In bash, the continue built-in statement functions as a control statement. Program control is passed to the next iteration unless specified in the enclosing loop body for the current iteration. This concept appears in bash along with other programming languages.
However, it is always hard for a beginner to learn the bash continue statement. So if you are also looking for simple ways to learn it, this tutorial is for you. This tutorial will give you a brief on the bash continue built-in statement with various examples.
Bash Continue Built-In Statement
The bash continue built-in statement resumes the iteration of an enclosing loop such as while, for, select, or until. It has meaning only when it applies to loops. Its general syntax is :
In the above syntax, n denotes an integer value whose default value is 1. This integer value represents the depth of the continue statement. Execution continues on the loop control of the nth enclosing loop when n numbers are given, i.e., you can start the outer loop statement by increasing the integer value.
Resumes an Iteration in Different Loops With Continue Built-In Statement
In bash, you can use the continue statement in different loops. It depends on the loop type whether the program restarts or starts over.
Continue Built-in Statement in For Loop
The controlling variable takes the next element in the list as its value within the “for” loop.
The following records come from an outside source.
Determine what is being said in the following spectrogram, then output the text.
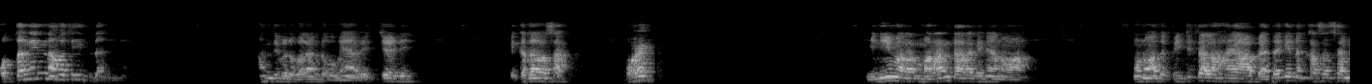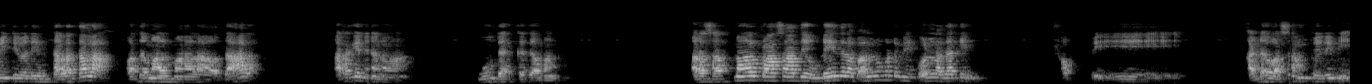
කොතනින් නවතිද දන්නේ. අන්තිමට බලන්නකො මෙයා වෙච්ච වැඩේ. එක දවසක් කොරෙක් මිනි මරන්න අරගෙන යනවා. මොනවද? පිටිතල හයා බැඳගෙන කස සැමිටි වලින් තලතල පදමල් මාලාව දාලා අරගෙන යනවා. මූ දැක්ක ගමන්. අර සත්මාල් ප්‍රාසාදයේ උඩ ඉඳලා බලනකොට මේ කොල්ලා දකින්නේ. අපේ කඩ වසම් පිරිමි.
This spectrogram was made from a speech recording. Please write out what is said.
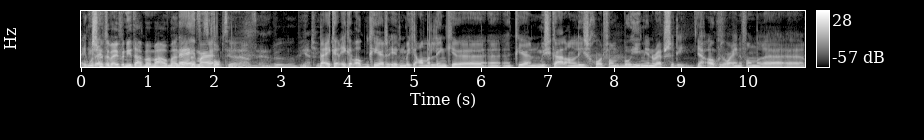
Ik Ik moet schud even- hem even niet uit mijn mouw, maar Nee, dat, dat, dat maar- klopt inderdaad. Ja. Ik, heb, ik heb ook een keer in een beetje een ander linkje eh, eh, een keer een muzikale analyse gehoord van Bohemian Rhapsody. Ja. Ook door een of andere eh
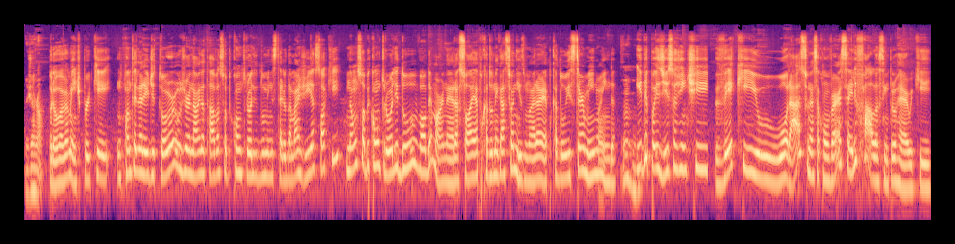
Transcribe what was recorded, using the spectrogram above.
no jornal. Provavelmente, porque enquanto ele era editor, o jornal ainda estava sob controle do Ministério da Magia, só que não sob controle do Voldemort, né? Era só a época do negacionismo, não era a época do extermínio ainda. Uhum. E depois disso a gente vê que o Horácio, nessa conversa, ele fala assim pro Harry que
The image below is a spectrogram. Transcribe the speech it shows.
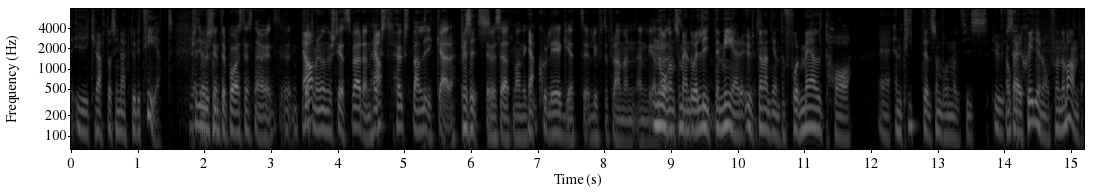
i kraft av sin auktoritet. Primus inter pares, det är pratar ja. man i universitetsvärlden, högst, ja. högst bland likar. Precis. Det vill säga att man i ja. kollegiet lyfter fram en, en ledare. Någon som ändå är lite mer utan att egentligen formellt ha eh, en titel som på något vis okay. särskiljer dem från de andra.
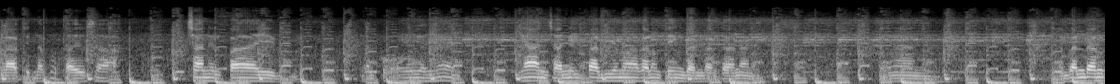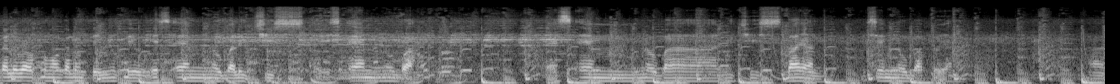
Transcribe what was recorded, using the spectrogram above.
Malapit na po tayo sa Channel 5. Yan, Channel 5 yung mga kalunting, gandang kanan. Yan. Ang gandang kaliwa po mga kalunting, yung yung SM Nova Lichis. SM Nova. SM Nova Lichis Bayan. SM Nova po yan. Ah,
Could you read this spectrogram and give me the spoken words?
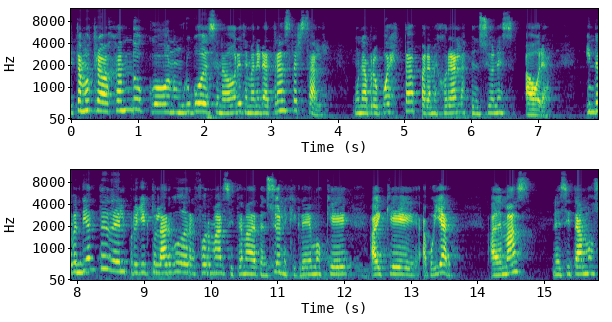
Estamos trabajando con un grupo de senadores de manera transversal, una propuesta para mejorar las pensiones ahora. Independiente del proyecto largo de reforma al sistema de pensiones que creemos que hay que apoyar. Además, necesitamos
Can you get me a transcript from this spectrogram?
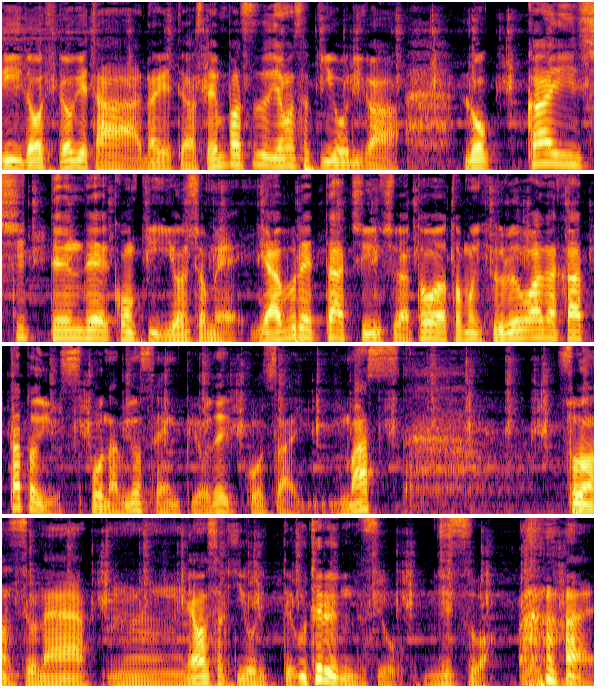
リードを広げた。投げては先発山崎伊織が6回失点で今季4勝目。敗れた中日は投打ともに振るわなかったというスポナビの選票でございます。そうなんですよね。うん、山崎伊織って打てるんですよ、実は。はい。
We have taken numbers from 3 to 60 under the for loop in the following script. Here, through the continue statement, we print out those numbers divisible by 10 and continue the loop.
In the following output, you can see that only those numbers from 3 to 60 are printed, which are divisible by 10.
Continue Built-in Statement in While Loop
When you use the continue statement in “until” and “while” constructions, the system resumes the execution with the command at the top of the loop.
This while loop starts with 25 numbers and continues until the value of n reaches 15 in the loop. Under this loop, if the value of n is less than 19, it prints that number along with the “class.”
On running the above script, you will get the blow output.
Continue Built-in Statement Until Loop
Compared to the while loop, the until loop is not much different. In the same way, it works. In the following until loop example, numbers will be added starting from 25 and will continue until n exceeds 13. Under this loop, if the value of n is more than 17, it will print with the number “You are not an adult.”
You will get the following output after running the above script.
You use the bash continue built-in statement when you want to leave the loop partially but skip a code when the input meets a specific condition. The continue statement passes the control back to the loop statement for the next iteration, except for executing the code when a defined condition is met.